Oregon Democrat Jeff Merkley told Intelligencer that he had already taken over 50 pages of notes. He remarked that he might have taken more but the “piles of handouts” from House managers have reduced the number that he needed to take. He planned on going through all of his notes in “a systematic process” during the 16 hours allotted for senators to ask questions.
Merkley, a devoted player of KenKen puzzles, said that he was “more of a math guy than words guy” and planned to lay out a system to weigh the key points of each article of impeachment. The two-term senator from Oregon then said he would structure the information “so on each of those key points, what is the evidence that is brought to bear both for and against? So kind of one setup for and against.”
Battling a bad cold, Merkley said he felt “very depleted” as a result of the long hours of the trial despite being “normally being very high-energy during the day.” To cope with this, he said, “I’m doing a fair amount of standing and I’m getting glasses of ice cubes. So I’m crunching on ice cubes.” Merkley also said that he kept “little pieces of beef jerky” in his desk drawer. The Oregon Democrat compared the ordeal to being on a long road trip. “This is what I do when I drive,” he said. “When I’m on a drive and if I’m tired, I try to have something to sip or to nibble on. It somehow just helps me. Here, in this case, it’s ice cubes and standing. “
A non-lawyer, Merkley does have experience as juror. He served on a jury in D.C. before moving back to Oregon and seeking elected office.
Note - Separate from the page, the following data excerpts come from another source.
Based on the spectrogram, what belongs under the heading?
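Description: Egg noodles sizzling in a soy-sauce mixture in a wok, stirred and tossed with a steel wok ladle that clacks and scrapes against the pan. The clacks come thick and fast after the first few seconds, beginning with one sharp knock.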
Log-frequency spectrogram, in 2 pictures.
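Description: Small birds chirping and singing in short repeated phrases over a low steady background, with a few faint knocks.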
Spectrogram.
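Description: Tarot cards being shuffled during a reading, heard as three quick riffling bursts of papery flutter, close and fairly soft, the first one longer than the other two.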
In the Senate, this was Merkley’s second impeachment, his first being the 2010 trial of federal judge Thomas Porteous, who was convicted of corruption and removed from office. Merkley noted that experience was “completely different — there was no partisanship. When we locked the doors and talked to each other in preparation, it was just like 100 senators with no party identity.”
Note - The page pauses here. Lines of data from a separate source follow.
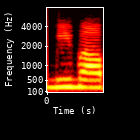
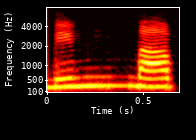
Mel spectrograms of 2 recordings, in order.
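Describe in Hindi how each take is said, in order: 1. m छोटा है, इस पर कोई अतिरिक्त ज़ोर नहीं है। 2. m को लंबा खींचा गया है, यह नासिक्य है और इस पर ज़ोर है। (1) "अगर मैं शद हटा दूँ और मीमा पढ़ूँ, तो उसमें वो बात नहीं है, वो स्ट्रेस नहीं है" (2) "जब मैं मिम्मा पढ़ती हूँ, ना सिर्फ़ गुन्ना का स्ट्रेस होता है"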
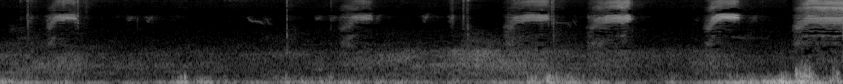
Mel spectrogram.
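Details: Black-throated sparrows during feeding, adults taking food from a hand and passing it beak to beak; short high buzzy bursts recur irregularly above heavy low rumble and some murmured speech.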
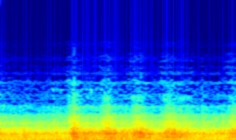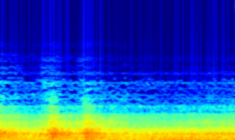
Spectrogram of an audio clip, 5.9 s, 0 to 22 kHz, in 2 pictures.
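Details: Home-built 424cc inline twin from two Predator 212 engines, first run with carb needle clip at middle setting: fast, busy idle with uneven pulses and raspy exhaust; idle too high, owner plans raising clip so needle drops for lower idle.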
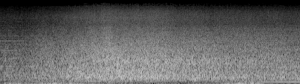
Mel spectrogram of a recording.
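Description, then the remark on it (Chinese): Heavy waves several feet high, driven by Storm Dennis, roar and crash against a ship in a continuous loud rush, swelling to a peak midway and easing slightly, with wind noise underneath and no voices. “更可怕的是，风暴丹尼斯有几次把海浪像掀地毯那样翻起了海浪，不断往前推进的大浪，卷了高高数尺的海浪，拍打在船只上面。”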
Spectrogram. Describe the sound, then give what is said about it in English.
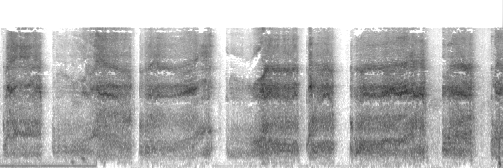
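Pig squealing sound effect: shrill, high, loud squeals that come in many separate bursts of varying length, divided by short gaps of silence. “What am I going to do with this pig sound that I got?”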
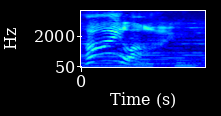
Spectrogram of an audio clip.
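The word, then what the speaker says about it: jai alai: It's pronounced highlight.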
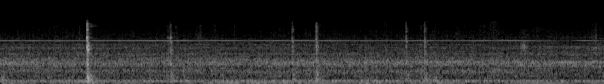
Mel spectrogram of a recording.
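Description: Steady machinery hum with a faint high whine. Over it, one sharp metallic click about a second in and several lighter clicks and ticks follow as a small brass fitting with a mesh strainer is unscrewed and handled by hand.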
In contrast, Kamala Harris, a former prosecutor, harkened back to her legal career. “I’m thinking of it in terms of the elements of the case,” and used a familiar law school approach of IRAC — issue, rule, application and conclusion — to organize her thinking about the case. Harris was able to sit back and appreciate the approach of the House managers from a technical standpoint. “They are doing it in a very logical way,” said the former California state attorney general. “I know the method that they are using. I appreciate it and I admire it.”
Despite her courtroom experience, Harris had never sat on a jury before, so the experience is new. She described herself as an “active listener” who was “not so good sitting down for long periods” and said that she was taking an “average” amount of notes compared to her colleagues.
Another senator with a legal background, Republican Josh Hawley of Missouri, told Intelligencer, “I’ve now been through all the briefs and responsive briefs several times.” The former law clerk for Chief Justice John Roberts said, “If you watch my desk, you’ll see staff coming because I’m requesting articles. I continue to read about impeachment, about precedent, about interpretative questions. I’ve read a lot of the cases under American law on bribery and extortion because that clearly is the Democrats’ case, what the elements are for that.“ Hawley added, “By the way, I’m confident after that [research] there simply is no legal case for bribery and extortion there, just zero.”
Hawley did say that he had been enjoying the trial. “It’s kind of fun,” said the Missouri Republican. “I love being a lawyer and I miss the practice of law, so this kind of exciting.” He mused, “It’s the closest I’ll ever get to being a judge, I’m sure.” But Hawley didn’t need the fun to go on too much longer. “Hopefully it won’t go on for six months.”